### Required action
Two lines in the data below mark the range: the one with "Identify this signal" and the one with "Mel spectrogram of a recording, 5.9". Return both, along with every line between them, exactly.

### Data to process
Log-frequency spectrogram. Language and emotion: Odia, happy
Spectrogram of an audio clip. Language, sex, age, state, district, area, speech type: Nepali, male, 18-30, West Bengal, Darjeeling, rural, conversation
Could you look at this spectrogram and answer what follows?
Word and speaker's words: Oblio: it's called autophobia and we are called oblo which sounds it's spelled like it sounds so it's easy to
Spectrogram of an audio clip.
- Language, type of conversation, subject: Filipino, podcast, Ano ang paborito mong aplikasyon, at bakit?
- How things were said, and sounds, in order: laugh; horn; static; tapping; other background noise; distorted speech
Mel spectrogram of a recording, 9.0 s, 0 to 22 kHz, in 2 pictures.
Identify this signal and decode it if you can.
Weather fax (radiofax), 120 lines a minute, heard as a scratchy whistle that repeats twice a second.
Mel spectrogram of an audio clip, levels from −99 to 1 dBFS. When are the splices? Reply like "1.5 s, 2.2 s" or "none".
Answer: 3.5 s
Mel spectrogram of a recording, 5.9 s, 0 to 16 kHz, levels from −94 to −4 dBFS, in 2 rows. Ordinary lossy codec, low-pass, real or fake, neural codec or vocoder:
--
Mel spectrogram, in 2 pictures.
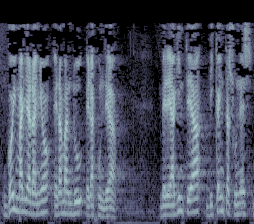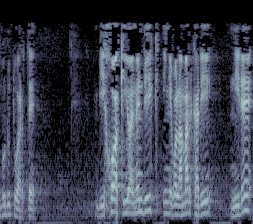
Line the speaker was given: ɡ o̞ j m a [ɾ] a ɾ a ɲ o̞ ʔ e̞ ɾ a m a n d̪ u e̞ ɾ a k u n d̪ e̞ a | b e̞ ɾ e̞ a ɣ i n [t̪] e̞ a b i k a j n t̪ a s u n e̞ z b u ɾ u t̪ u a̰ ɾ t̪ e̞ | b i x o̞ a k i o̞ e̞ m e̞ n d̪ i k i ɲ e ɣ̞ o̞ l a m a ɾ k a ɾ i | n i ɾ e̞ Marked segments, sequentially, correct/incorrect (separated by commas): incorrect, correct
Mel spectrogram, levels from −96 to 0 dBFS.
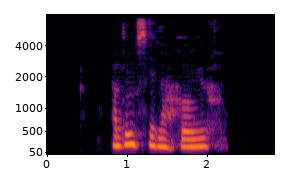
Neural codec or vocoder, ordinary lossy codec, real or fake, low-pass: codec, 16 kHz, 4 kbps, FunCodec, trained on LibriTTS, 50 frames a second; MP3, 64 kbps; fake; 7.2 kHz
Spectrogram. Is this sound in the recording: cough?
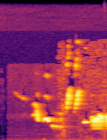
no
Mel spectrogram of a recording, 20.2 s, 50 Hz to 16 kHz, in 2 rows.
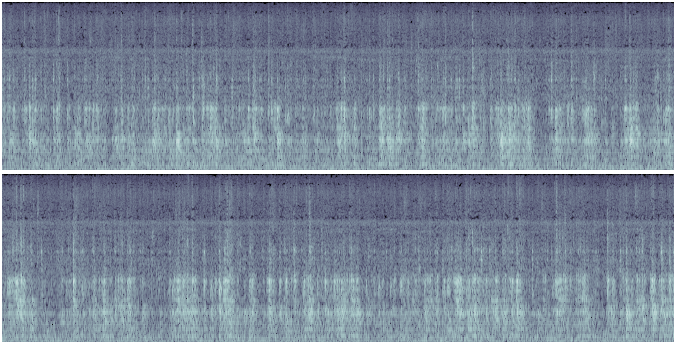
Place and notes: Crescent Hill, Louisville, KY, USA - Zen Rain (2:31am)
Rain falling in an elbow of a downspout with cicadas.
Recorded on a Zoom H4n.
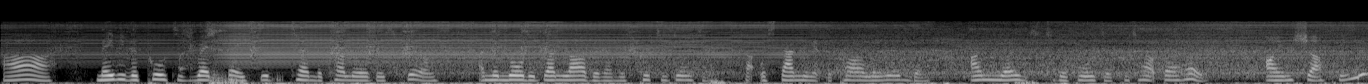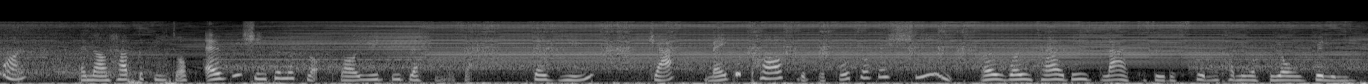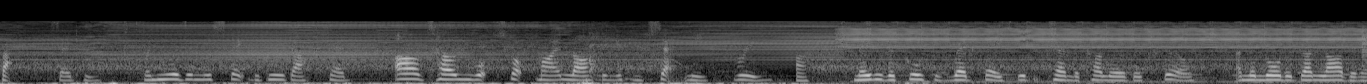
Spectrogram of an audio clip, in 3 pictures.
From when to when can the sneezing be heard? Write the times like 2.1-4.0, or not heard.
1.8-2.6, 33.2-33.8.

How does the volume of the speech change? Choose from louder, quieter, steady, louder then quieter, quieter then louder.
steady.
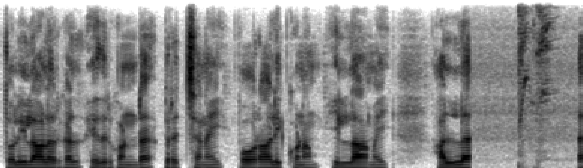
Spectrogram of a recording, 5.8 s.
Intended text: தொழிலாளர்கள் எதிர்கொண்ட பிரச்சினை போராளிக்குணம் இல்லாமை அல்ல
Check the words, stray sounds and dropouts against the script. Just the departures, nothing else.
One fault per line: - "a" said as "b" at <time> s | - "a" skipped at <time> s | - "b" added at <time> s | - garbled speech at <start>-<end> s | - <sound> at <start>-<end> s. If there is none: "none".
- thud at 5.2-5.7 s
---
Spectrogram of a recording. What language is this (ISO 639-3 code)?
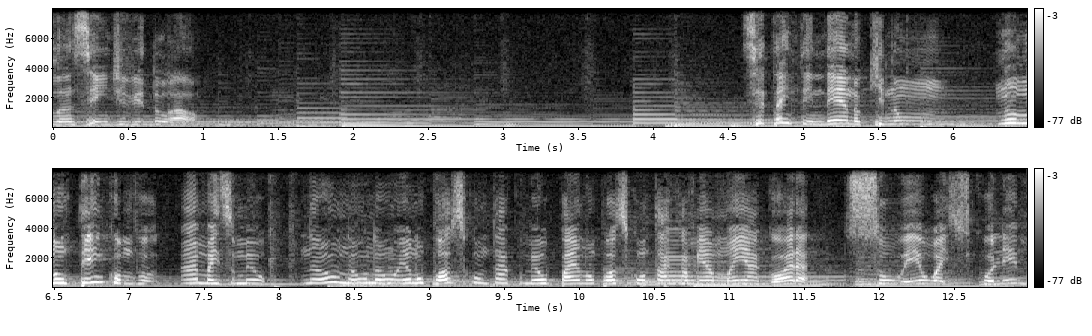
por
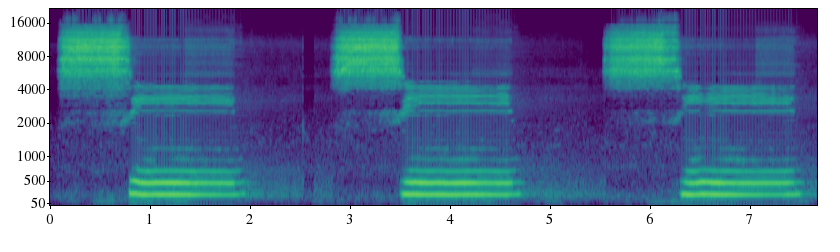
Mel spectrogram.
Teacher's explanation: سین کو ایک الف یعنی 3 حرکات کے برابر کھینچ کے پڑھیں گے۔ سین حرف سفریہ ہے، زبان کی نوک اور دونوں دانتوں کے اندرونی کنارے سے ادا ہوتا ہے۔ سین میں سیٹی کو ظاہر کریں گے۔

### Your response
Identify this signal and decode it if you can.
Weather fax (radiofax), 120 lines a minute, heard as a scratchy whistle that repeats twice a second.
Mel spectrogram of an audio clip, levels from −99 to 1 dBFS. When are the splices? Reply like "1.5 s, 2.2 s" or "none".
Answer: 3.5 s
Mel spectrogram of a recording, 5.9 s, 0 to 16 kHz, levels from −94 to −4 dBFS, in 2 rows. Ordinary lossy codec, low-pass, real or fake, neural codec or vocoder:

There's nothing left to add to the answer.